RESEARCH – DATA FINDINGSA questionaire was applied to English teachers currently workingin public schools, private schools and language centers ofdifferent cities in the state of Rio Grande do Sul. Thirty-twoteachers answered the survey. Fourteen of them are currentlyworking in public schools.
SURVEY – GENERAL INFORMATION 23 Women Men 9 0 5 10 15 20 25
SURVEY – DATA FINDINGS100% of the teachers believe that technology influences totally orpartially Zgeners` behaviors. 0 No 20 Partially 12 Yes 0 5 10 15 20 25

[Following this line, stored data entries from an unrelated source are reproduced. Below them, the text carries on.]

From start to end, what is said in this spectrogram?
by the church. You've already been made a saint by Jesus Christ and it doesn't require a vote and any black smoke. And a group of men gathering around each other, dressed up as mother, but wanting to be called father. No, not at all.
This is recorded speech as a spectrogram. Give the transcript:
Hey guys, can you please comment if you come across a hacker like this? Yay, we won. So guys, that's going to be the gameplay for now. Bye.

SURVEY – DATA FINDINGSAll the respondents declared making use of some technologicaldevices, websites or software in the classroom. When askedabout their feelings concerning these experiences, the anwerswere prominently positive. Satisfied 19 Insecure 1 12 Motivated 0 I do not use technology 0 Frustrated 0 5 10 15 20
SURVEY – DATA FINDINGSWhen using technology in the classroom, students feel moremotivated. Show motivation 26 Show indifference 0 I do not use technology 0 6 Show interest in using the tool, not in the activity itself 0 Other(s): 0 5 10 15 20 25 30

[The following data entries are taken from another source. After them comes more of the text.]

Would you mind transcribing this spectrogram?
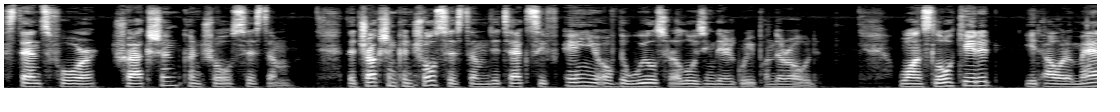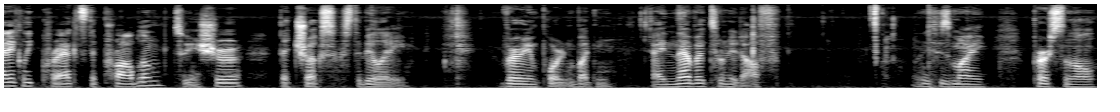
stands for Traction Control System. The traction control system detects if any of the wheels are losing their grip on the road. Once located, it automatically corrects the problem to ensure the truck's stability. Very important button. I never turn it off. This is my personal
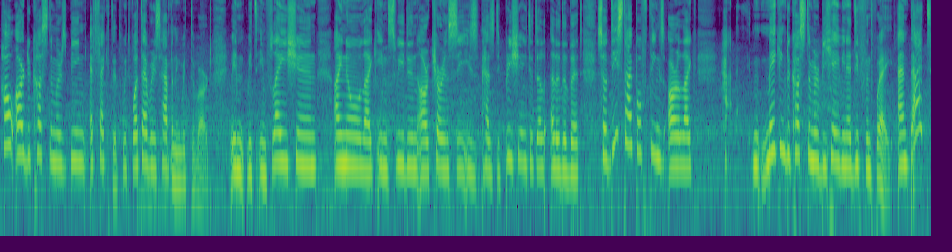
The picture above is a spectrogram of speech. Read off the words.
how are the customers being affected with whatever is happening with the world? In with inflation, I know like in Sweden our currency is has depreciated a, a little bit. So these type of things are like making the customer behave in a different way. And that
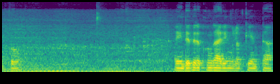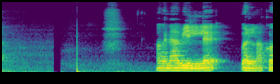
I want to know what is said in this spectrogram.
അപ്പോൾ അതിന്റെ തിരക്കും കാര്യങ്ങളൊക്കെ ഇട്ടാ അങ്ങനെ ആ വില്ല വെള്ളമൊക്കെ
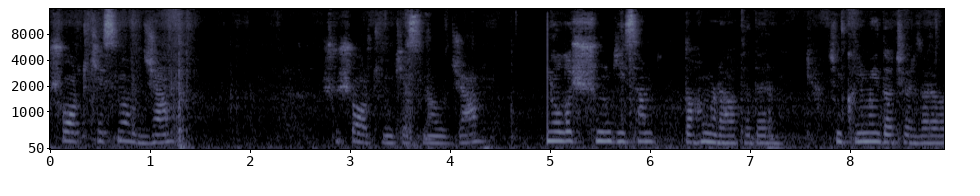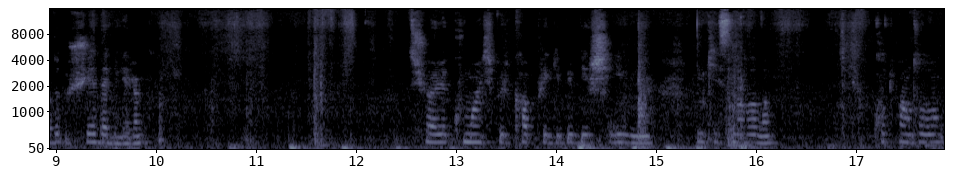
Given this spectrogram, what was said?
Şortu kesin alacağım. Şu şortumu kesin alacağım. Yola şunu giysem daha mı rahat ederim? Şimdi klimayı da açarız arabada. Üşüyebilirim. Şöyle kumaş bir kapri gibi bir şeyim var. Bunu kesin alalım. Kot pantolon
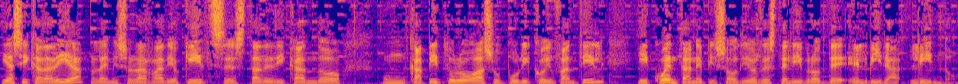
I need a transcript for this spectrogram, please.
y así cada día la emisora Radio Kids está dedicando un capítulo a su público infantil y cuentan episodios de este libro de Elvira Lindo.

SURVEY – DATA FINDINGSTechnological sources most frequently used by teachers in theclassroom are videos, Power Point and Researches on theInternet (options “always” and “frequently” were selected). Videos 21 Power Point Presentations 16 Cell Phones 1 Chats 3 8 Blogs 4 Social Networks 16 Researches on the Internet 0 5 10 15 20 25
SURVEY – DATA FINDINGSTechnological sources less frequently used by teachers in theclassroom are Social Networks, Blogs, Chats and Cell Phones(options “rarely” and “never” were selected). 1 Videos 5 Power Point Presentations 27 Cell Phones 23 Chats 17 Blogs 20 Social Networks 7 Researches on the Internet 0 5 10 15 20 25 30
SURVEY – DATA FINDINGSThe respondent teachers believe that a variety of changes areneeded to turn technology into a routine in schools. More computers 16 More computer per student 13 More involvement of schools 14 principals 21 Teachers self development for dealing with technology 21 Government stimulus 28 New educational politics contemplating technology and teachers support 0 5 10 15 20 25 30
CONCLUSIONUnderstanding the new generations of students and the way theylearn is the key for starting changes required in education.Connectivism presents new concepts related to knowledge andlearning, bringing new ideas to help teachers to reach digitalgenerations of students needs and expectations. Through thesurvey’s data findings, it was possible to notice that Englishteachers are aware of the influences technology has been havingon the new generations of students, and that these changes areneeded. It also becomes clear that teachers have been makingefforts to use technology in the classroom, but to be moresuccessful and effective, preparation and support are needed.
REFERENCESDOWNES, Stephen. What Connectivism is. Available at:< http://halfanhour.blogspot.com.br/2007/02/what-connectivism-is.html >.Access on September 07, 2012.LOVELY, Suzette; BUFFUM, Austin G. Generations at School: Building anage-friendly learning community. United States of America: Corwin, 2007.ROSEN, Larry D.D. Rewired – Understanding the iGeneration and TheWay They Learn. First Edition. New York: Palgrave Macmillan, 2010.SIEMENS, George. Connectivism: A learning theory for the Digital Age.Available at: < http://www.elearnspace.org/Articles/connectivism.htm >.Access on September 07, 2012.______. Knowing Knowledge. Available at:<http://www.elearnspace.org/KnowingKnowledge_LowRes.pdf >. Access onOctober 06, 2012.